━━ Information ━━

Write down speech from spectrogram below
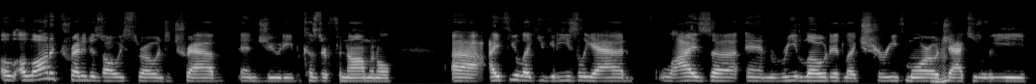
a, a lot of credit is always thrown to Trav and Judy because they're phenomenal. Uh, I feel like you could easily add Liza and Reloaded, like Sharif Morrow, mm-hmm. Jackie Lee,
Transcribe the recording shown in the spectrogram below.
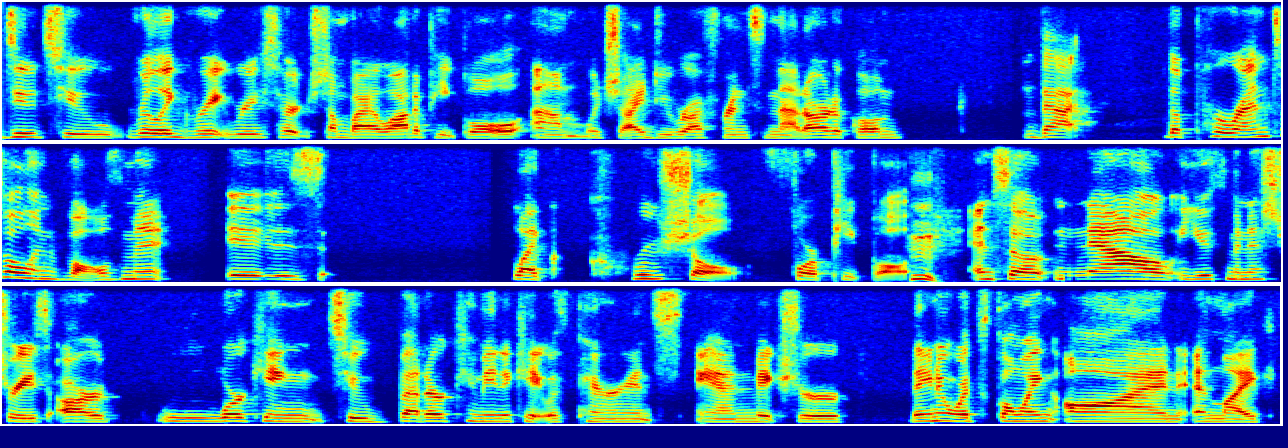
due to really great research done by a lot of people, um, which I do reference in that article, that the parental involvement is like crucial for people. Hmm. And so now youth ministries are working to better communicate with parents and make sure they know what's going on and like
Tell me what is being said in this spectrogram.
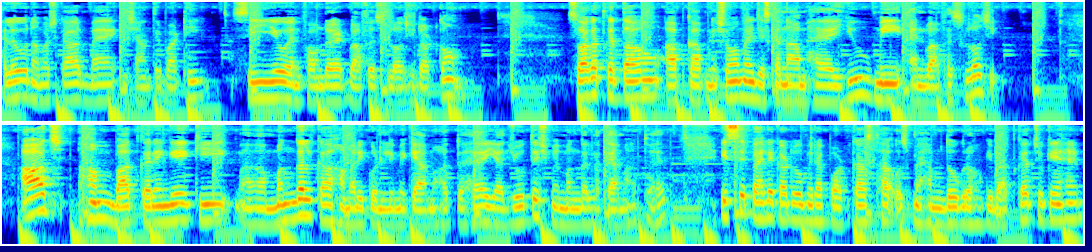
हेलो नमस्कार, मैं Ishan Tripathi CEO and founder at बाफेसोलॉजी डॉट कॉम स्वागत करता हूँ आपका अपने शो में, जिसका नाम है यू मी एंड बाफेसोलॉजी आज हम बात करेंगे कि मंगल का हमारी कुंडली में क्या महत्व है, या ज्योतिष में मंगल का क्या महत्व है। इससे पहले का जो मेरा पॉडकास्ट था, उसमें हम दो ग्रहों की बात कर चुके हैं,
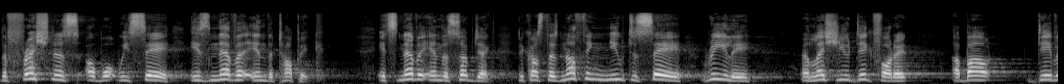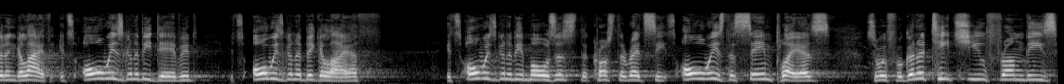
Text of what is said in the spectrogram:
the freshness of what we say, is never in the topic. It's never in the subject because there's nothing new to say, really, unless you dig for it, about David and Goliath. It's always going to be David, it's always going to be Goliath, it's always going to be Moses that crossed the Red Sea. It's always the same players. So, if we're going to teach you from these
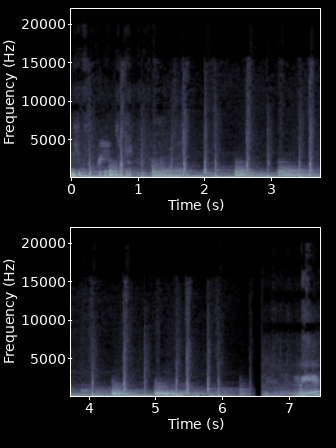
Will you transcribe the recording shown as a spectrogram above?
Нашу українську. Ми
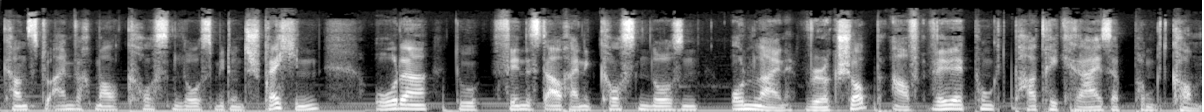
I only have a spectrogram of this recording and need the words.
kannst du einfach mal kostenlos mit uns sprechen oder du findest auch einen kostenlosen Online-Workshop auf www.patrickreiser.com.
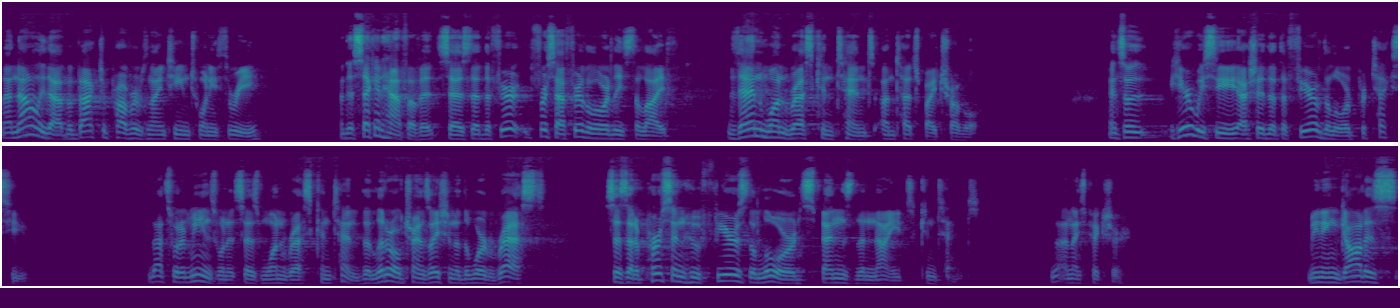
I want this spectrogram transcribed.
Now, not only that, but back to Proverbs 19 23. The second half of it says that the fear, first half, fear of the Lord leads to life. Then one rests content, untouched by trouble. And so here we see actually that the fear of the Lord protects you. That's what it means when it says one rests content. The literal translation of the word rest says that a person who fears the Lord spends the night content. Isn't that a nice picture? Meaning, God is,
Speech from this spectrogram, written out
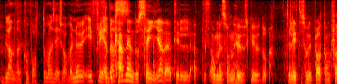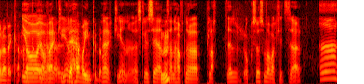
Blandad kompott om man säger så Men nu i Så fredags du kan ändå säga det till att, om en sån husgud då? Lite som vi pratade om förra veckan. Ja, Att, ja, eh, verkligen. Det här var inte bra. Verkligen, jag skulle säga att Mm. han har haft några plattor också som har varit lite sådär ah,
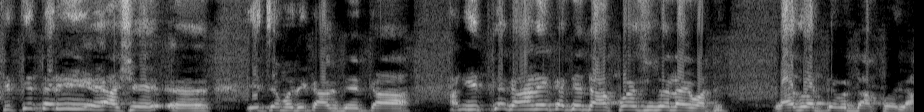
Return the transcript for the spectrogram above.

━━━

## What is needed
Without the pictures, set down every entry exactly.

## Output for this task
Write down speech from spectrogram below
a, a lot of credit is always thrown to Trav and Judy because they're phenomenal. Uh, I feel like you could easily add Liza and Reloaded, like Sharif Morrow, mm-hmm. Jackie Lee,
Transcribe the recording shown in the spectrogram below.
due to really great research done by a lot of people, um, which I do reference in that article, that the parental involvement is like crucial for people. Hmm. And so now youth ministries are working to better communicate with parents and make sure they know what's going on and like
Tell me what is being said in this spectrogram.
हेलो नमस्कार, मैं Ishan Tripathi CEO and founder at बाफेसोलॉजी डॉट कॉम स्वागत करता हूँ आपका अपने शो में, जिसका नाम है यू मी एंड बाफेसोलॉजी आज हम बात करेंगे कि मंगल का हमारी कुंडली में क्या महत्व है, या ज्योतिष में मंगल का क्या महत्व है। इससे पहले का जो मेरा पॉडकास्ट था, उसमें हम दो ग्रहों की बात कर चुके हैं,
Text of what is said in the spectrogram:
the freshness of what we say, is never in the topic. It's never in the subject because there's nothing new to say, really, unless you dig for it, about David and Goliath. It's always going to be David, it's always going to be Goliath, it's always going to be Moses that crossed the Red Sea. It's always the same players. So, if we're going to teach you from these
Will you transcribe the recording shown as a spectrogram above?
Нашу українську. Ми
I only have a spectrogram of this recording and need the words.
kannst du einfach mal kostenlos mit uns sprechen oder du findest auch einen kostenlosen Online-Workshop auf www.patrickreiser.com.
I want this spectrogram transcribed.
Now, not only that, but back to Proverbs 19 23. The second half of it says that the fear, first half, fear of the Lord leads to life. Then one rests content, untouched by trouble. And so here we see actually that the fear of the Lord protects you. That's what it means when it says one rests content. The literal translation of the word rest says that a person who fears the Lord spends the night content. Isn't that a nice picture? Meaning, God is,
Speech from this spectrogram, written out
Blandad kompott om man säger så Men nu i Så fredags du kan ändå säga det till att, om en sån husgud då? Lite som vi pratade om förra veckan. Ja, Att, ja, eh, verkligen. Det här var inte bra. Verkligen, jag skulle säga att Mm. han har haft några plattor också som har varit lite sådär ah,
Return the transcript for the spectrogram above.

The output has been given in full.